    Eppie Trujillo and Mark Smith helped organize the effort put forth by the Elks. “Our goal is to put a smile on their faces and make sure that everyone is well fed. The  Elks’ motto is we care, we share,” Trujillo said.

  • LANL enters recovery mode

    Los Alamos National Laboratory on Friday declared an end to its state of emergency and moved into operational recovery mode.

    The change in status allows resources previously assigned to the lab to be relocated to assist ongoing firefighting efforts in the region, said LANL Director Charlie McMillan.

    "On Monday, we put the lab to an operational emergency status and we worked like that the entire week," McMillan said Saturday morning. "Around 4 p.m., we took the status to recovery mode. After input from fire chief Doug Tucker, we were assured the risk to be lower to the lab. This allows the resources that were focused on the lab to be focused on other fires."

  • LA County officials begin planning for evacuees return--video extra

    Los Alamos County recalled approximately 100 “essential” employees today to begin preparing to re-open the community. They have set up a County Recovery Operations Center (ROC) at Mesa Public Library, according to Acting Assistant County Administrator Anne Laurent. The County’s ROC will be focusing on planning activities and determining what steps need to be taken. Until today, County staff had been limited to emergency responders who had co-located with LANL counterparts at the Joint Emergency Operations Center located on LANL property. With the fire moving further north today and no longer threatening the Lab or most of the community, both entities are beginning to gear up now for re-opening operations.

  • No advance notice for residents' return

    There will be no advanced notice for when Los Alamos residents will be able to return home, police chief Wayne Torpy said both Friday and Saturday.

    Torpy said if there was advanced notice, NM 502 heading up the hill and the Los Alamos Truck Route would be packed during hot weather and it could potentially create problems for emergency responders if there was an accident.

    Instead, a Reverse 911 call will go out when the announcement is made by the county.

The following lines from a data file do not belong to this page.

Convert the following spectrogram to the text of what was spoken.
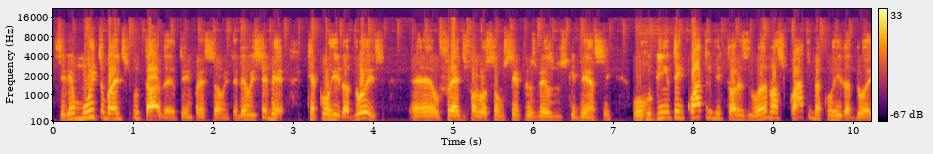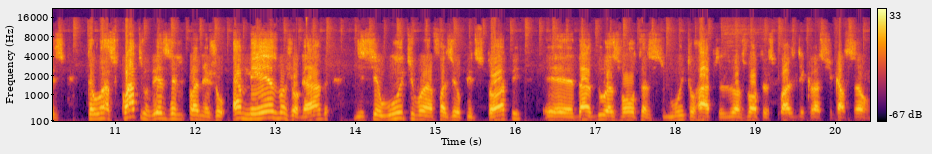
Seria muito mais disputada, eu tenho a impressão, entendeu? E você vê que a corrida 2, é, o Fred falou, são sempre os mesmos que vencem. O Rubinho tem quatro vitórias no ano, as quatro da corrida 2. Então, as quatro vezes ele planejou a mesma jogada, de ser o último a fazer o pit stop, é, dar duas voltas muito rápidas, duas voltas quase de classificação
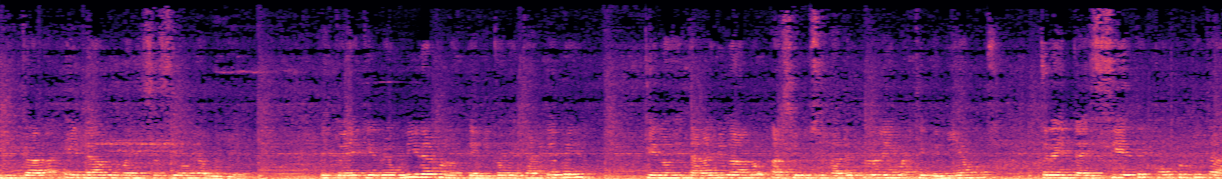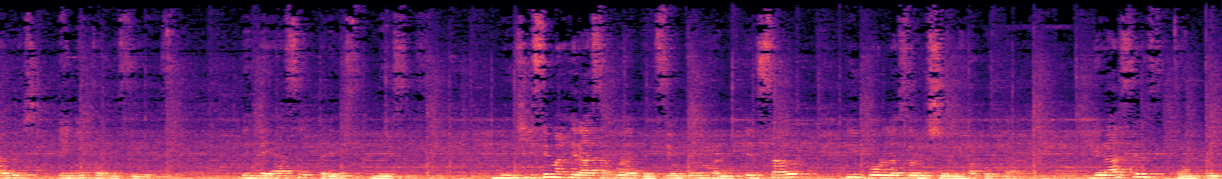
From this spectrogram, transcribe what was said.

    Residents can go online to the County’s webpage at www.losalamosnm.us and sign up to receive the announcement on their cell phone or e-mail.

    Torpy urged everybody to stay patient and there have been no reports of any criminal activity.

  • Wildfire eclipses state record--video extra

    Erupting into the largest fire ever recorded in New Mexico, the Las Conchas Fire has today consumed 103,842 acres of forestland. The massive blaze surpasses the previous record holder – the Dry Lakes Fire – that torched more than 94,000 acres in the Gila National Forest in 2003.

    The fastest moving portion of the Las Conchas blaze is speeding northbound and has spurred Santa Clara Pueblo Gov. Walter Dasheno to declare a state of emergency for the pueblo. The fire has burned nearly 145 square miles, including 6,000 acres within the pueblo’s watershed.

    More than 1,000 firefighters are battling the blaze, which began Sunday afternoon in the Jemez Mountains southwest of Los Alamos.